Step By Step Explanation on Cornell Notes notetaking system by James Madison University:
The format provides the perfect opportunity for following through with the 5 R's of note-taking. Here they are:
1. Record. During the lecture, record in the main column as many meaningful facts and ideas as you can. Write legibly.
2. Reduce. As soon after as possible, summarize these ideas and facts concisely in the Recall Column. Summarizing clarifies meanings and relationships, reinforces continuity, and strengthens memory. Also, it is a way of preparing for examinations gradually and well ahead of time.
3. Recite. Now cover the column, using only your jottings in the Recall Column as cues or "flags" to help you recall, say over facts and ideas of the lecture as fully as you can, not mechanically, but in your own words and with as much appreciation of the meaning as you can. Then, uncovering your notes, verify what you have said. This procedure helps to transfer the facts and ideas of your long term memory.
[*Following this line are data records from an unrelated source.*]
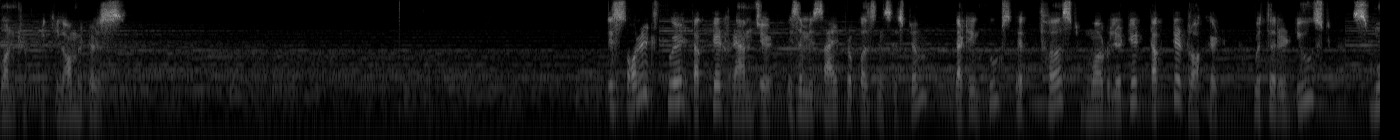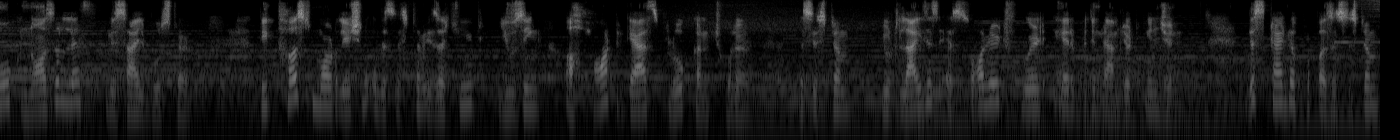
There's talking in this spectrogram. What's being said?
150 kilometers. The solid fuel ducted ramjet is a missile propulsion system that includes a thrust modulated ducted rocket with a reduced smoke nozzle-less missile booster the thrust modulation in the system is achieved using a hot gas flow controller. The system utilizes a solid fueled air breathing ramjet engine. This kind of propulsion system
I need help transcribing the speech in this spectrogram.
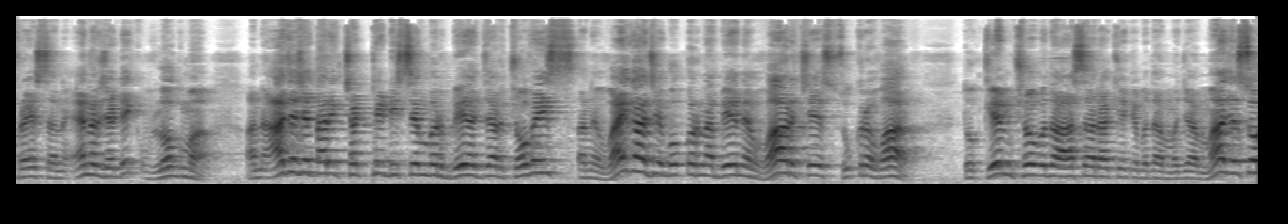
ફ્રેશ અને એનર્જેટિક વ્લોગમાં અને આજે છે તારીખ છઠ્ઠી ડિસેમ્બર બે હજાર ચોવીસ અને વાયગા છે બપોરના બે ને વાર છે શુક્રવાર, તો કેમ છો બધા? આશા રાખીએ કે બધા મજામાં જ હશો.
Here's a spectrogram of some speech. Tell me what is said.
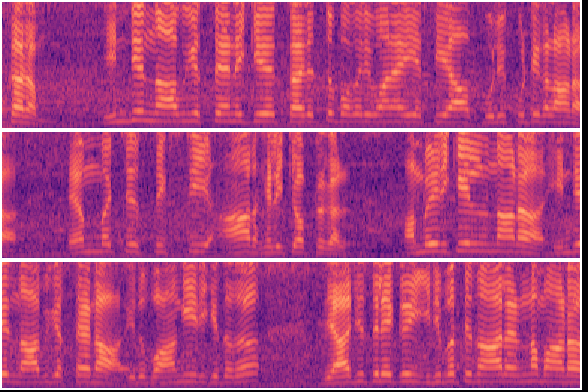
നമസ്കാരം. ഇന്ത്യൻ നാവികസേനയ്ക്ക് കരുത്തു പകരുവാനായി എത്തിയ പുലിക്കുട്ടികളാണ് എം എച്ച് സിക്സ്റ്റി ആർ ഹെലികോപ്റ്ററുകൾ. അമേരിക്കയിൽ നിന്നാണ് ഇന്ത്യൻ നാവികസേന ഇത് വാങ്ങിയിരിക്കുന്നത്. രാജ്യത്തിലേക്ക് ഇരുപത്തിനാലെണ്ണമാണ്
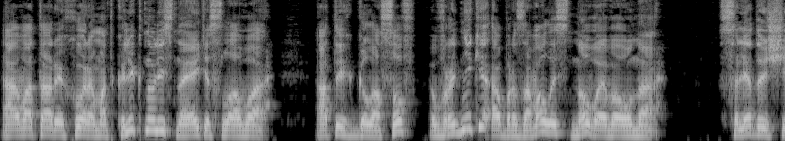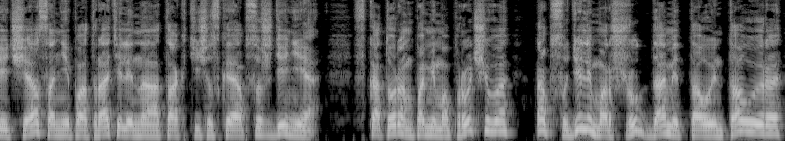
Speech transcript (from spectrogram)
Аватары хором откликнулись на эти слова. От их голосов в роднике образовалась новая волна. Следующий час они потратили на тактическое обсуждение, в котором, помимо прочего, обсудили маршрут до Мидтауэн Тауэра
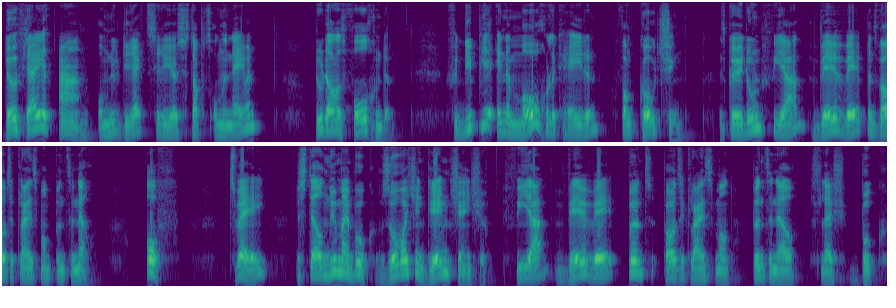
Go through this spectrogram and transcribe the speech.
Durf jij het aan om nu direct serieuze stappen te ondernemen? Doe dan het volgende. Verdiep je in de mogelijkheden van coaching. Dit kun je doen via www.wouterkleinsman.nl. Of 2. Bestel nu mijn boek Zo word je een gamechanger via www.wouterkleinsman.nl/boek.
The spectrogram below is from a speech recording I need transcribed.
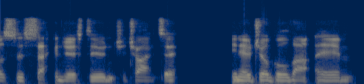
us as second year students, you're trying to, you know, juggle that, um,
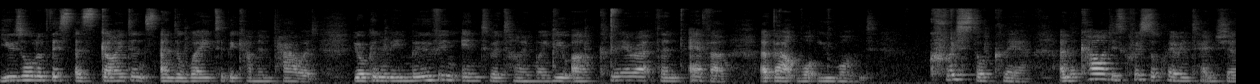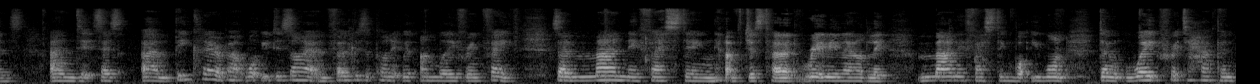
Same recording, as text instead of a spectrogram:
Use all of this as guidance and a way to become empowered. You're going to be moving into a time where you are clearer than ever about what you want. Crystal clear. And the card is crystal clear intentions and it says um, be clear about what you desire and focus upon it with unwavering faith. So manifesting i've just heard really loudly manifesting what you want. Don't wait for it to happen.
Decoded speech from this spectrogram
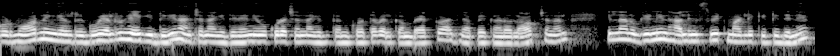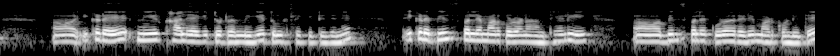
ಗುಡ್ ಮಾರ್ನಿಂಗ್ ಎಲ್ರಿಗೂ. ಎಲ್ಲರೂ ಹೇಗಿದ್ದೀರಿ? ನಾನು ಚೆನ್ನಾಗಿದ್ದೀನಿ. ನೀವು ಕೂಡ ಚೆನ್ನಾಗಿದೆ ಅಂತ ಅಂದ್ಕೊಳ್ತಾ welcome back to Ajnape Kannada vlog channel ಇಲ್ಲಿ ನಾನು ಗಿಣ್ಣಿನ ಹಾಲಿನ ಸ್ವೀಟ್ ಮಾಡಲಿಕ್ಕೆ ಇಟ್ಟಿದ್ದೀನಿ. ಈ ಕಡೆ ನೀರು ಖಾಲಿಯಾಗಿತ್ತು ಡ್ರಮ್ಮಿಗೆ ತುಂಬಿಸ್ಲಿಕ್ಕೆ ಇಟ್ಟಿದ್ದೀನಿ. ಈ ಕಡೆ ಬೀನ್ಸ್ ಪಲ್ಯ ಮಾಡಿಕೊಡೋಣ ಅಂಥೇಳಿ ಬೀನ್ಸ್ ಪಲ್ಯ ಕೂಡ ರೆಡಿ ಮಾಡ್ಕೊಂಡಿದ್ದೆ.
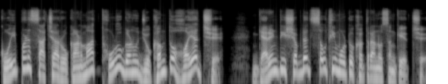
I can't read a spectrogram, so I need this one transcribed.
કોઈ પણ સાચા રોકાણમાં થોડું ઘણું જોખમ તો હોય જ છે. ગેરંટી શબ્દ જ સૌથી મોટો ખતરાનો સંકેત છે.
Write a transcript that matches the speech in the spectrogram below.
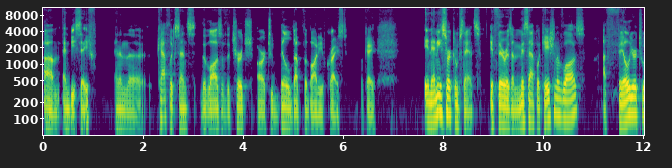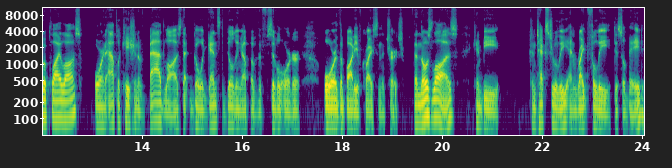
um, and be safe. And in the catholic sense the laws of the church are to build up the body of christ okay in any circumstance, if there is a misapplication of laws, a failure to apply laws, or an application of bad laws that go against building up of the civil order or the body of Christ in the church, then those laws can be contextually and rightfully disobeyed,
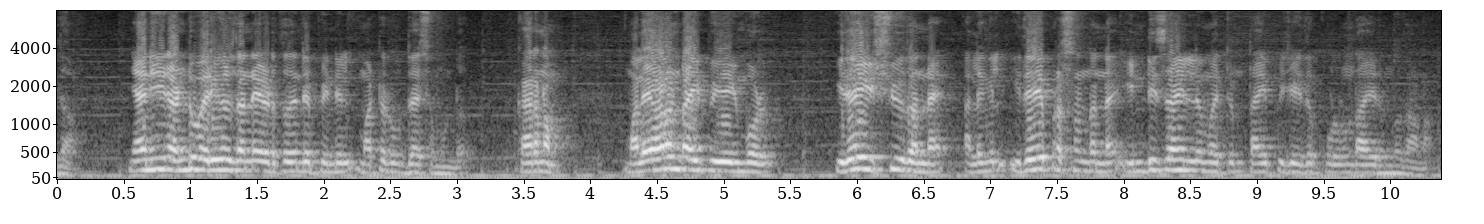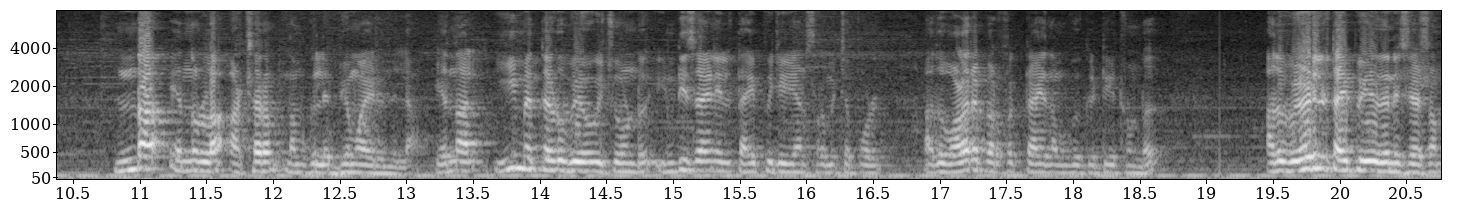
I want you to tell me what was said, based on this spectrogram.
ഇതാ. ഞാൻ ഈ രണ്ട് വരികൾ തന്നെ എടുത്തതിന്റെ പിന്നിൽ മറ്റൊരു ഉദ്ദേശമുണ്ട്. കാരണം മലയാളം ടൈപ്പ് ചെയ്യുമ്പോൾ ഇതേ ഇഷ്യൂ തന്നെ അല്ലെങ്കിൽ ഇതേ പ്രശ്നം തന്നെ ഇൻഡിസൈനിലും മറ്റും ടൈപ്പ് ചെയ്തപ്പോൾ ഉണ്ടായിരുന്നതാണ്. ഉണ്ട എന്നുള്ള അക്ഷരം നമുക്ക് ലഭ്യമായിരുന്നില്ല. എന്നാൽ ഈ മെത്തേഡ് ഉപയോഗിച്ചുകൊണ്ട് ഇൻഡിസൈനിൽ ടൈപ്പ് ചെയ്യാൻ ശ്രമിച്ചപ്പോൾ അത് വളരെ പെർഫെക്റ്റായി നമുക്ക് കിട്ടിയിട്ടുണ്ട്. അത് വേർഡിൽ ടൈപ്പ് ചെയ്തതിന് ശേഷം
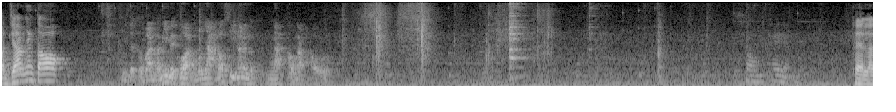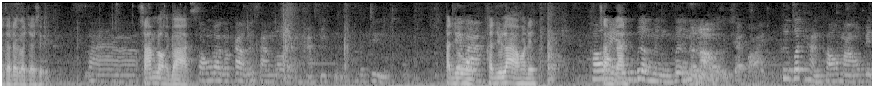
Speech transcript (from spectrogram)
รณ์จ้ายังตอกมีแต่ชาวบ้านก็มีไปขวดมันอยากแล้วสีนั่นนึงงัดเขางัดเขาเลยสองแผ่นแทนละเท่าไหรก็จะซื้อปลา สามร้อยบาทสองร้อยเก้าหรือสามร้อยห้าสิบบ่จืด คันยูได้ปะคันยูล่าวเขาดิ เขาสามให้กันเป็นเบื้องหนึ่งเบื้องหเงินึ่นงเราก็ถึงแชทไฟล์คือเบิดหันเขาเมาเป็น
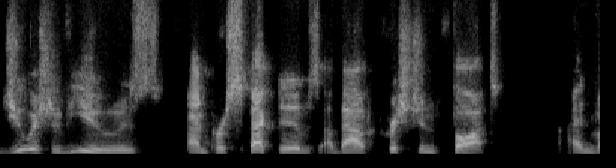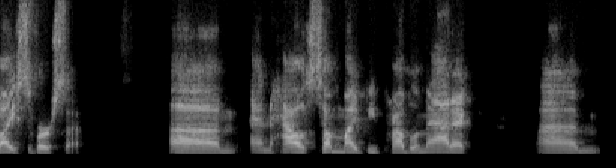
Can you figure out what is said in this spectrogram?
Jewish views and perspectives about Christian thought and vice versa, um, and how some might be problematic, um,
4. Reflect. Reflective students distill their opinions from their notes. They make such opinions the starting point for their own musings upon the subjects they are studying. Such musings aid them in making sense out of their courses and academic experiences by finding relationships among them. Reflective students continually label and index their experiences and ideas, put them into structures, outlines, summaries, and frames of reference. They rearrange and file them. Best of all, they have an eye for the vital-for the essential. Unless ideas are placed in categories, unless they are taken up from time to time for re-examination, they will become inert and soon forgotten.
5. Review. If you will spend 10 minutes every week or so in a quick review of these notes, you will retain most of what you have learned, and you will be able to use your knowledge currently to greater and greater effectiveness.
©Academic Skills Center, Dartmouth College 2001